We consider that our secondary education has been too exclusively concerned with the cultivation of the mind by means of books and the instruction of the teacher. To this essential aim there must be added as a condition of balance and completeness that of fostering those qualities of mind and that skill of hand which are evoked by systematic work.
In this way would be generated that “sympathetic and understanding contact between all brainworkers and the complete men who work with both hands and brain” so strongly pleaded for by Professor Lethaby who insists that “some teaching about the service of labour must be got into all our educational schemes.”
It must be remembered that the question of vocational training affects chiefly the proposed system of compulsory continuation school education up to the age of eighteen, which has yet to be established for all boys and girls not in attendance at secondary schools or who have not completed a satisfactory period of attendance.
The inadequacy of the period of education allotted to the vast mass of the population and the need for educational reform in many directions can only be noted; both these matters however affect citizenship profoundly.
It is upon the expectation of early development on the following lines, indicated without detail, that our consideration of the possibilities of schools in regard to citizenship must be based:
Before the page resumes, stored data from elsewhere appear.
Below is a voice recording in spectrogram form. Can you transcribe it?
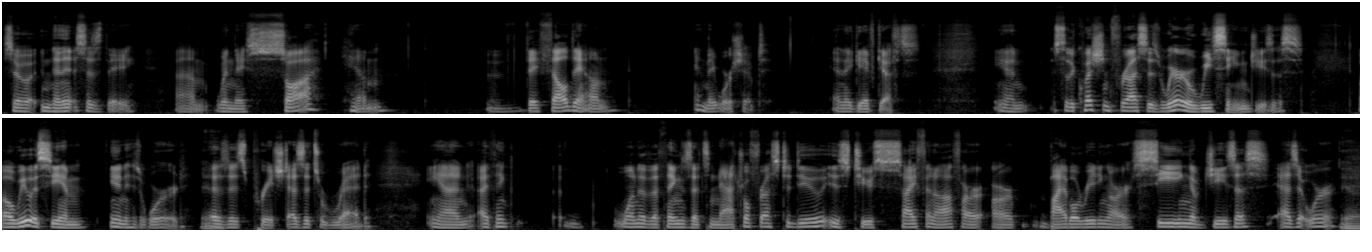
so and then it says they um, when they saw him, they fell down and they worshipped and they gave gifts. And so the question for us is where are we seeing Jesus? Well, we would see him in his word yeah. as it's preached, as it's read. And I think one of the things that's natural for us to do is to siphon off our, our Bible reading, our seeing of Jesus, as it were, yeah.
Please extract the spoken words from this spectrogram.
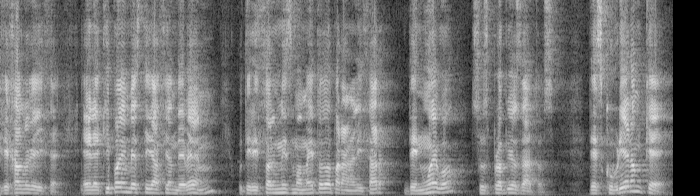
fijaos lo que dice. El equipo de investigación de BEM utilizó el mismo método para analizar de nuevo sus propios datos. Descubrieron que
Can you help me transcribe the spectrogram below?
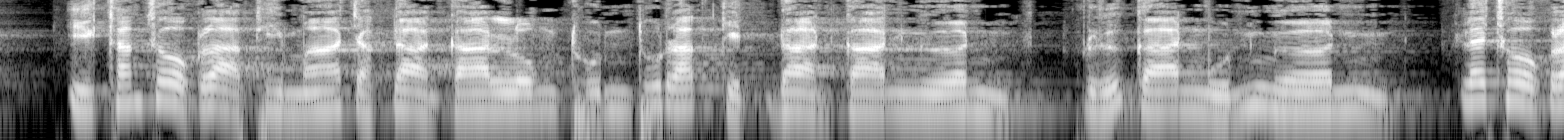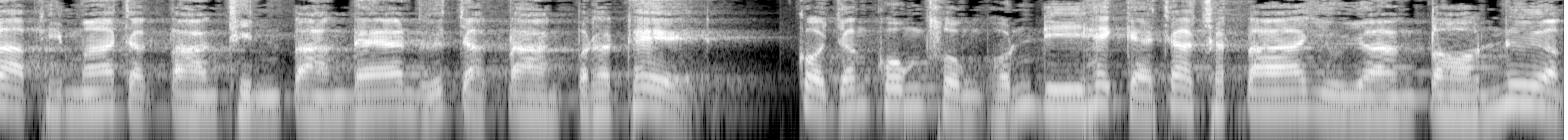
ๆ อีกทั้งโชคลาภที่มาจากด้านการลงทุนธุรกิจด้านการเงิน หรือการหมุนเงิน และโชคลาภที่มาจากต่างถิ่นต่างแดนหรือจากต่างประเทศ ก็ยังคงส่งผลดีให้แก่เจ้าชะตาอยู่อย่างต่อเนื่อง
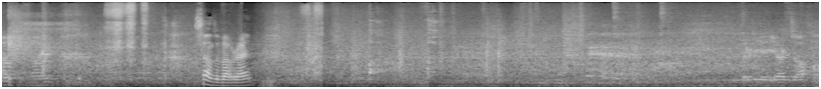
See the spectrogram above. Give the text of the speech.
That was annoying. Sounds about right. Yeah.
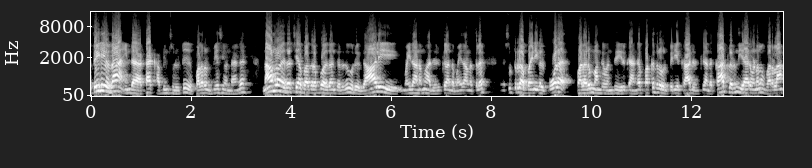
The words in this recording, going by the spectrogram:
ஃபெயிலியர் தான் இந்த அட்டாக் அப்படின்னு சொல்லிட்டு பலரும் பேசி வந்தாங்க. நாமளும் எதர்ச்சியா பாக்குறப்போ அதுதான் தெரியுது. ஒரு காலி மைதானமும் அது இருக்கு. அந்த மைதானத்துல சுற்றுலா பயணிகள் போல பலரும் அங்க வந்து இருக்காங்க. பக்கத்துல ஒரு பெரிய காடு இருக்கு. அந்த காட்டுல இருந்து யார் வேணாலும் வரலாம்.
(1) A longer period of elementary school life during which no child shall be employed for other than educational purposes.
(2) The establishment of compulsory continuation schools for all boys and girls up to the age of eighteen, the hours of attendance to be allowed out of reasonable working hours.
(3) Complete opportunity for qualified boys and girls to continue their technical or humane studies from the elementary school to the university.
(4) A distinct improvement in the supply and power of teachers, chiefly as the result of better training in connection with universities and the establishment of a remuneration which will enable them to live in the manner demanded by the nature and responsibilities of their calling.
The two main aspects of the development of citizenship through the schools which have already been noted may be summarised as follows, and may be considered separately:
(1) The direct teaching of civics or of citizenship;
(2) The development through the ordinary school community of the qualities of the good citizen.
[Footnote 1: Interim Report of the Consultative Committee of the Board of Education on Scholarships for Higher Education, May, 1916.]
[Footnote 2: See Final Report of the Departmental Committee on Juvenile Education in Relation to Employment after the War, 1917, Cd. 8512. The Bill “to make further provision with respect to Education in England and Wales and for purposes connected therewith” [Bill 89], had not been introduced by Mr Fisher when this article was written.]